== Segment start ==
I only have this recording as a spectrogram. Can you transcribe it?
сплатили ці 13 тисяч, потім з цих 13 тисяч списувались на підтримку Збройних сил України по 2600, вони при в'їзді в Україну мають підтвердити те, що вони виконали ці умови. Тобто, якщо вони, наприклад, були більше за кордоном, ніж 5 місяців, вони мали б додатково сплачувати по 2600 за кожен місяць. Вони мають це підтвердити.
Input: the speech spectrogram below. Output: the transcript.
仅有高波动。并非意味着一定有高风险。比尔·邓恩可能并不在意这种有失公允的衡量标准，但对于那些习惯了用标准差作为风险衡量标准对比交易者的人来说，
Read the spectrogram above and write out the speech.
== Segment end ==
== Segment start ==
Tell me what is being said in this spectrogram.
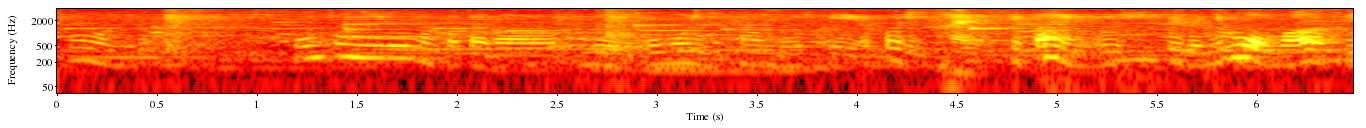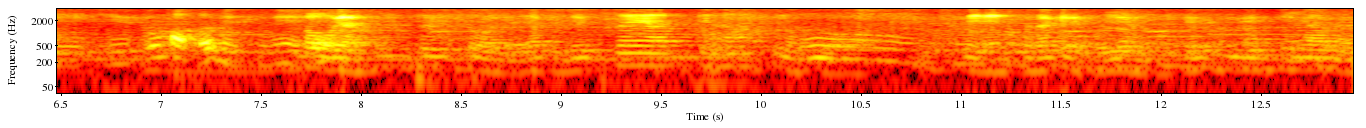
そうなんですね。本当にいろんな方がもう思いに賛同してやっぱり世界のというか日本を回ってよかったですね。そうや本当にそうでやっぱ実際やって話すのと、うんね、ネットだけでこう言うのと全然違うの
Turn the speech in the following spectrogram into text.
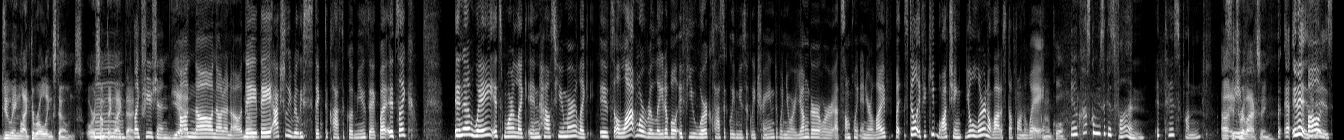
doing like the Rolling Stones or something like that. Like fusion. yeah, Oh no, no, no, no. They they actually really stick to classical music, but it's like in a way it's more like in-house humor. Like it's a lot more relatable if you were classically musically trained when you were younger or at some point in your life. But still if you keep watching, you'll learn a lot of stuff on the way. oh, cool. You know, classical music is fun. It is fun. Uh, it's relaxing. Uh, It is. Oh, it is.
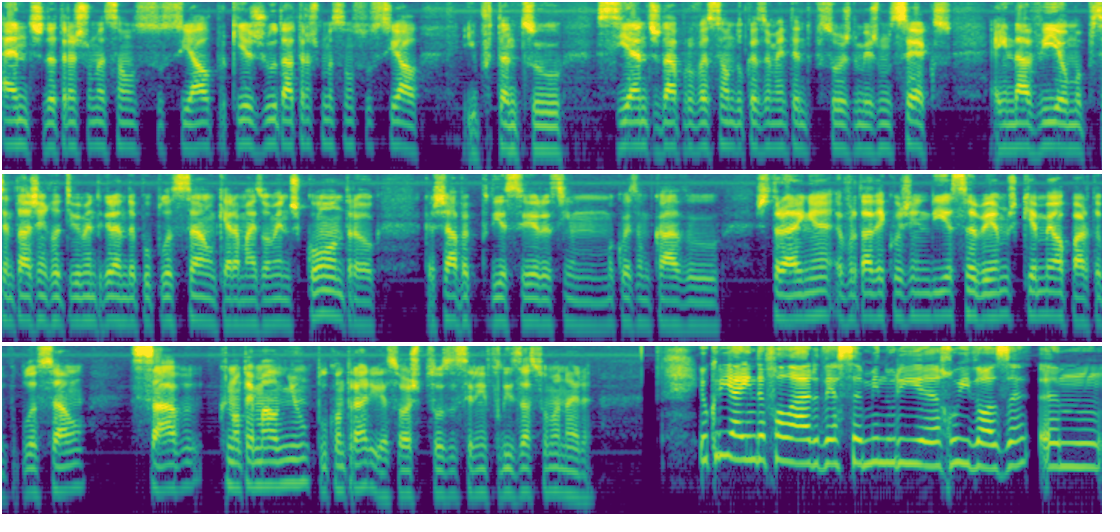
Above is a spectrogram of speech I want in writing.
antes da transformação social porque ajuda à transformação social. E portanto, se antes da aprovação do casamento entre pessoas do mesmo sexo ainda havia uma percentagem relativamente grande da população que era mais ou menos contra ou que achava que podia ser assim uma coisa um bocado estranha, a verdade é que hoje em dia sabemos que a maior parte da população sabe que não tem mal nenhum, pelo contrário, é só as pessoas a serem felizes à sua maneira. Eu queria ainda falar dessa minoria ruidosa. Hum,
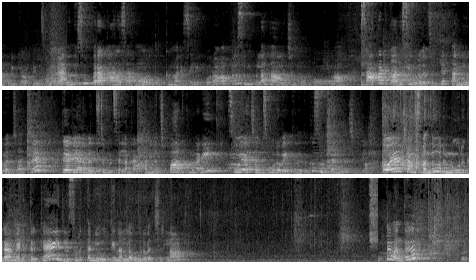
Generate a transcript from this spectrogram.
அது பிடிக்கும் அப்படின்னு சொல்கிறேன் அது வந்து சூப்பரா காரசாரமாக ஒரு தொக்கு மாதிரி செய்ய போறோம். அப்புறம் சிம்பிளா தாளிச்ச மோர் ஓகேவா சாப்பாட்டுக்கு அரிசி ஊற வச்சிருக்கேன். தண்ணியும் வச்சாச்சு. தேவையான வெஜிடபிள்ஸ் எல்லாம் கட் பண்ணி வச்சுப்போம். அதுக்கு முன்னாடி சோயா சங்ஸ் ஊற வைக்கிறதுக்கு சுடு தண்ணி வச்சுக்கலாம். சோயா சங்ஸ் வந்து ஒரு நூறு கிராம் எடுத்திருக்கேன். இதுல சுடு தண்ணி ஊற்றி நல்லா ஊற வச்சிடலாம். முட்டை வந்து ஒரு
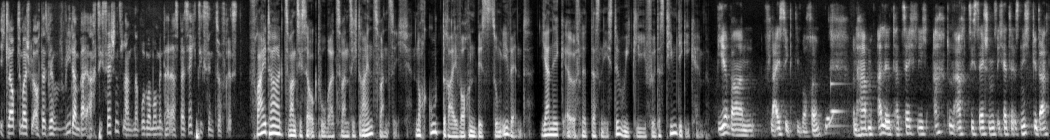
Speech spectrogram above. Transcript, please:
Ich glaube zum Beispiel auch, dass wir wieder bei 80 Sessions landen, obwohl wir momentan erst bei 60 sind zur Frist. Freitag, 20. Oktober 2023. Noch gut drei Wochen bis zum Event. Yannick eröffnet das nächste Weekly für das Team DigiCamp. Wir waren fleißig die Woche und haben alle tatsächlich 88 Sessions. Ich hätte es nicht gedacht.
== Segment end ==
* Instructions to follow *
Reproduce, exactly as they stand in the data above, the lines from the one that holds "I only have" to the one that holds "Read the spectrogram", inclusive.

* Answer to this problem *
I only have this recording as a spectrogram. Can you transcribe it?
сплатили ці 13 тисяч, потім з цих 13 тисяч списувались на підтримку Збройних сил України по 2600, вони при в'їзді в Україну мають підтвердити те, що вони виконали ці умови. Тобто, якщо вони, наприклад, були більше за кордоном, ніж 5 місяців, вони мали б додатково сплачувати по 2600 за кожен місяць. Вони мають це підтвердити.
Input: the speech spectrogram below. Output: the transcript.
仅有高波动。并非意味着一定有高风险。比尔·邓恩可能并不在意这种有失公允的衡量标准，但对于那些习惯了用标准差作为风险衡量标准对比交易者的人来说，
Read the spectrogram above and write out the speech.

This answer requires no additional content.